3D molding processes based on two-photon microfabrication
For over a decade, two-photon microfabrication using femtosecond pulsed laser beams has been attracting increasing attention as a 3D laser-fabrication technique. Unlike single-photon microfabrication (microstereolithography), which builds structures layer by layer in the 100μm–1cm size range, the two-photon approach offers sub-100nm resolution and structures with flexible parts. Moreover, it is amenable to a wide variety of materials, including photopolymers, biopolymers, and metals.1–6 Consequently, two-photon microfabrication has enjoyed wide use in metamaterials, photonic crystals, and lab-on-a-chip and medical microdevices.3–6 However, the method is based on laser direct writing—i.e., structures are produced by scanning the laser focus inside a material—which means that throughput is relatively low compared with other micro- and nanofabrication processes, such as lithography and nanoimprinting. Recently, a promising, ultra-high-speed 3D printing method using two-photon lithography was reported.7 Yet, mass production of functional 3D microdevices will depend on improving both throughput and the types of materials that can be used.
One popular technique for large-scale production of micro- and nanopatterns is soft lithography using a polydimethylsiloxane (PDMS) stamp. In an advanced application of the method, the group of John Fourkas replicated 3D microstructures, such as an overhanging trench and bridge, by means of so-called membrane-assisted transfer molding.8 Their approach inspired our own work in replicating movable microstructures.
We have developed a soft-molding process that employs a 3D polymeric template (PDMS mold) produced by two-photon microfabrication.9 We replicate complicated 3D microstructures simply by injecting a photopolymer into the mold and then curing it by exposure to UV light. Using membrane-assisted molding,8 we can reproduce even freely movable microstructures, such as microgears and microtweezers (see Figure 1). We have also shown that replicated microtweezers can be operated using an optical manipulation technique.

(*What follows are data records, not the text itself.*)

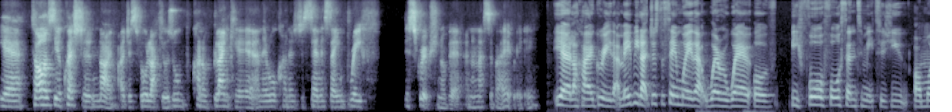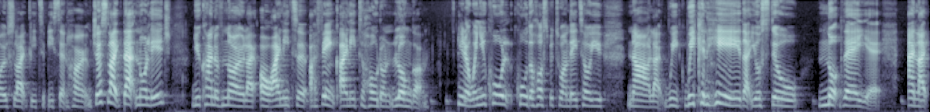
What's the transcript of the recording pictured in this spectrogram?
yeah, to answer your question, no, I just feel like it was all kind of blanket and they're all kind of just saying the same brief description of it. And then that's about it really. Yeah, like I agree that maybe like just the same way that we're aware of before four centimeters, you are most likely to be sent home. Just like that knowledge, you kind of know like, oh, I need to. I think I need to hold on longer. You know, when you call call the hospital and they tell you, nah, like we we can hear that you're still not there yet, and like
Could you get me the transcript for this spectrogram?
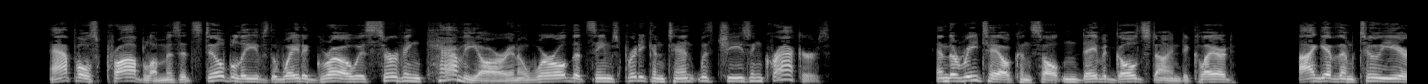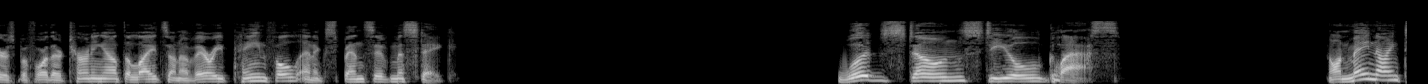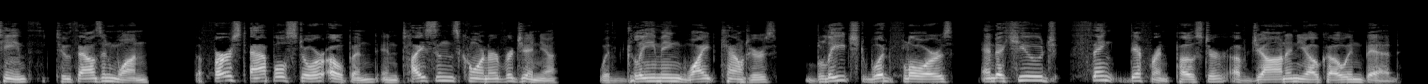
Apple's problem is it still believes the way to grow is serving caviar in a world that seems pretty content with cheese and crackers. And the retail consultant David Goldstein declared, I give them two years before they're turning out the lights on a very painful and expensive mistake. Wood, stone, steel, glass. On May 19, 2001, the first Apple store opened in Tysons Corner, Virginia, with gleaming white counters, bleached wood floors, and a huge Think Different poster of John and Yoko in bed.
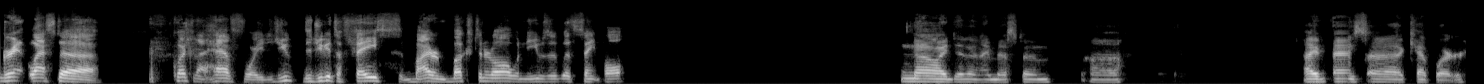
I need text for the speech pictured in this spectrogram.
Grant, last uh, question I have for you: Did you did you get to face Byron Buxton at all when he was with St. Paul? No, I didn't. I missed him. Uh, I faced uh, Kepler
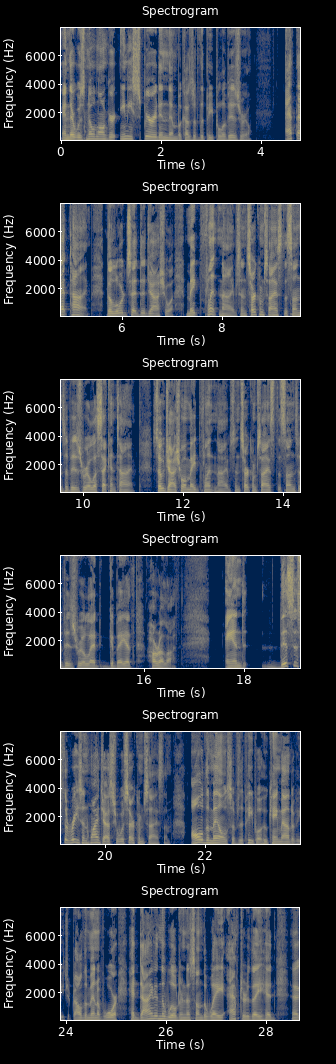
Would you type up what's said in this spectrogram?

Another challenge of two-photon microfabrication is how to expand the range of materials beyond merely those sensitive to light, such as photopolymers and photoresists. To this end, we developed a 3D ceramic molding process based on both single- and two-photon microfabrication. In the two-photon approach, we begin by filling a polymeric mold produced by laser direct writing with a high-concentration slurry containing ceramic nanoparticles. After drying the slurry, we thermally decompose the polymeric mold, which produces a a green body (i.e., an unsintered form) with the inverted shape of the original master mold. Finally, we sinter the green body to obtain a 3D ceramic microstructure. Since this technique can use various kinds of ceramic nanoparticles, it has a much broader range of applications than conventional approaches, including not only MEMS (microelectromechanical systems) but also photonics and biomedicine. We have shown that transparent 3D microchannels can be made with a slurry composed of silica nanoparticles: see Figure 2(a) and (b).10,11
Starting with a master polymeric model made using microstereolithography, we also constructed a complicated scaffold with high-precision microscopic pores using a slurry consisting of beta-tricalcium phosphate microparticles: see Figure 3(a) and (b).12 The desirable characteristics of ceramics—including high mechanical strength, high heat resistance, and biocompatibility—make this molding technique appropriate for practical microdevices.
In summary, our soft-molding process makes it possible to reproduce 3D movable micromachines easily and at low cost. Such devices will find application in optically driven micromachines, lab-on-a-chip devices, and microtools for biological study. The ceramic molding process provides various kinds of practical devices and elements, including 3D ceramic micromechanical parts with high strength and high heat resistance, 3D microactuators and energy harvesters using piezoelectric ceramics, 3D microfluidic devices using transparent glasses, and 3D bioscaffolds using bioceramics. In the near future, we would like to combine soft molding with ceramic-based molding to mass-produce practical ceramic elements such as piezoelectric energy harvesters and bioscaffolds.
Yokohama National University
Shoji Maruo was received his BS, MS, and PhD—all in applied physics—from Osaka University, Japan, in 1992, 1994, and 1997, respectively. He has been an associate professor at Yokohama National University since 2003. His current interests include 3D microfabrication, MEMS, and lab-on-a-chip technologies.